A woman came up and said I did the best version of Albatross ‘apart from the original’, which made me laugh, or chuckle, actually. Well, I had to explain that there are about four guitars on the record but only one of me. She then said she also liked my Elvis one so I said ‘Thank you, it’s one of the best versions around, apart from the original’.
Finally, after 2 hours and 22 minutes I packed up. The last 45 minutes were difficult. I was starting to ‘go’, the hands, that is, not the mind, fortunately. All that was left was to get a Big Issue off John. Oh, he made damn sure I didn’t forget he was there. The minute I was packed up, I look over and there he is, looking at me, eyes aglow, holding up the magazine ‘BIG ISSUE, BIG ISSUE!’ I went over, gave him three quid – I couldn’t be bothered to ask for the 50p back and I bet he wouldn’t have understood – and that was that. ‘Thenk you, thenk you, bye…Big Issue, Big Issue…’

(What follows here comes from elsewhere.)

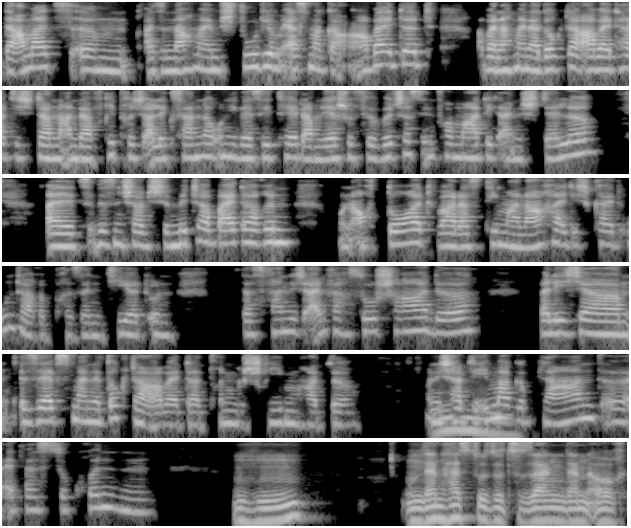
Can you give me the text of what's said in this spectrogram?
damals, ähm, also nach meinem Studium erstmal gearbeitet, aber nach meiner Doktorarbeit hatte ich dann an der Friedrich-Alexander-Universität am Lehrstuhl für Wirtschaftsinformatik eine Stelle als wissenschaftliche Mitarbeiterin und auch dort war das Thema Nachhaltigkeit unterrepräsentiert und das fand ich einfach so schade, weil ich ja selbst meine Doktorarbeit da drin geschrieben hatte. Und ich hatte immer mm. geplant, äh, etwas zu gründen. Mhm. Und dann hast du sozusagen dann auch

Earnings: £52.72p – £10.10p (train/ferry fare) = £42.62p profit (including 1 CD for £10)